EGU General Assembly 2014 edition:11 location:Vienna date:27 April - 02 May 2014
The anisotropy of magnetic susceptibility (AMS) of progressively deformed, fine-grained sedimentary rocks is determined for different tectonometamorphic settings in Central Armorica (Brittany, France). Low-temperature AMS and high-field torque magnetometry on a representative selection of samples indicate that the magnetic fabric is dominantly paramagnetic and the ferromagnetic (s.l.) contribution can be neglected. The AMS documents a progressive transition of intermediate fabrics to tectonic fabrics and increasingly stronger developed tectonic fabrics. An integrated magnetic-mineralogical approach is performed in order to assess whether we can use this evolution as a quantitative indicator for the intensity of cleavage development in Central Armorica.
During the magnetic fabric transition, the maximum susceptibility axis (K1) remains stationary oriented parallel to the bedding – cleavage intersection, whereas the minimum susceptibility axis (K3) orientation distribution changes from a moderate girdle distribution in the intermediate fabric types, to a strongly clustered distribution parallel to the cleavage pole for the tectonic fabric types. A Woodcock two-axis ratio plot is used to evaluate this change in K3 distribution. This shows a regional pattern with intermediate fabrics in the southern part of Central Armorica and tectonic fabrics in the northern part of Central Armorica.
Quantitative analysis of the observed magnetic fabrics shows that the fabric transition described above is accompanied by an evolution from prolate susceptibility ellipsoids with a relatively low degree of anisotropy to oblate ellipsoid with an increasingly higher degree of anisotropy. In a graph of the shape parameter T against the corrected degree of anisotropy PJ, this evolution has a hockey-stick shaped pattern with the vertical branch reflecting the actual transition from intermediate to tectonic fabric type and the horizontal branch reflecting progressively stronger developed tectonic fabrics. The analysis confirms the general northward increasing intensity of tectonic fabric development for Central Armorica.
Thus, based on the K3 orientation distribution and PJ and T values, we could infer a general magnetic fabric transition and an increasingly stronger tectonic fabric development, which is in line with the overall geodynamic model of Central Armorica describing a northward increasing strain gradient. However, exceptions to this general trend do occur with both prolate intermediate fabrics in the northern part of Central Armorica, and oblate tectonic fabrics in the southern part of Central Armorica – resulting in a sometimes relatively large spread in AMS for samples from an area with a homogeneous tectonometamorphic history. This suggests that the amount of strain is not the only major factor determining magnetic fabric development, thus jeopardizing a quantitative AMS interpretation in terms of strain.
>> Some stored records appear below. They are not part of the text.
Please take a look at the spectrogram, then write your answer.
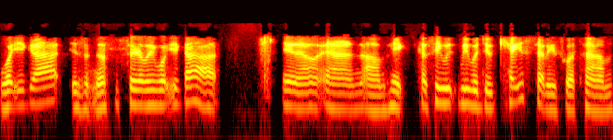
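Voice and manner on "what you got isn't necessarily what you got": put-on Texas accent. Recalling a great diagnostician's saying from case studies, in a Texas accent. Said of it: "he used to say with this Texas accent".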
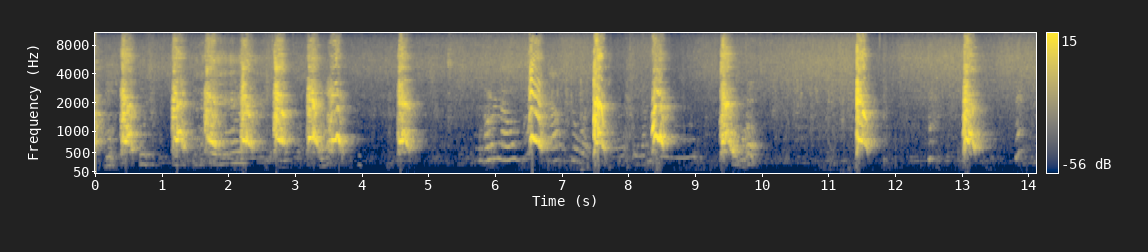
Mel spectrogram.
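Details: Excited Corgi barking indoors while chasing a laser during play: a fast run of sharp, broadband barks, then sparser single barks spaced a second or two apart, with a few whiny yelps in between.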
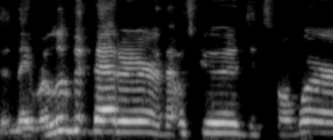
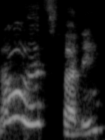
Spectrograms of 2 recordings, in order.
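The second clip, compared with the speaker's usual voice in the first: mock surprised remark; 13 semitones higher, 8 dB quieter than usual. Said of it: "I said".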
Preliminary mineralogical analyses suggest that fabric transition and spread in PJ and T values between samples of a single sampling area, affected by a homogeneous amount of strain, reflect variations in mineralogy, i.e. the relative amount of quartz versus platy clay minerals. This mineralogical influence on the AMS evolution is currently being further investigated in order to get a better understanding of the magnetic fabric transition in deformed, fine-grained sedimentary rocks and assess the applicability of AMS as a (semi )quantitative strain marker in Central Armorica.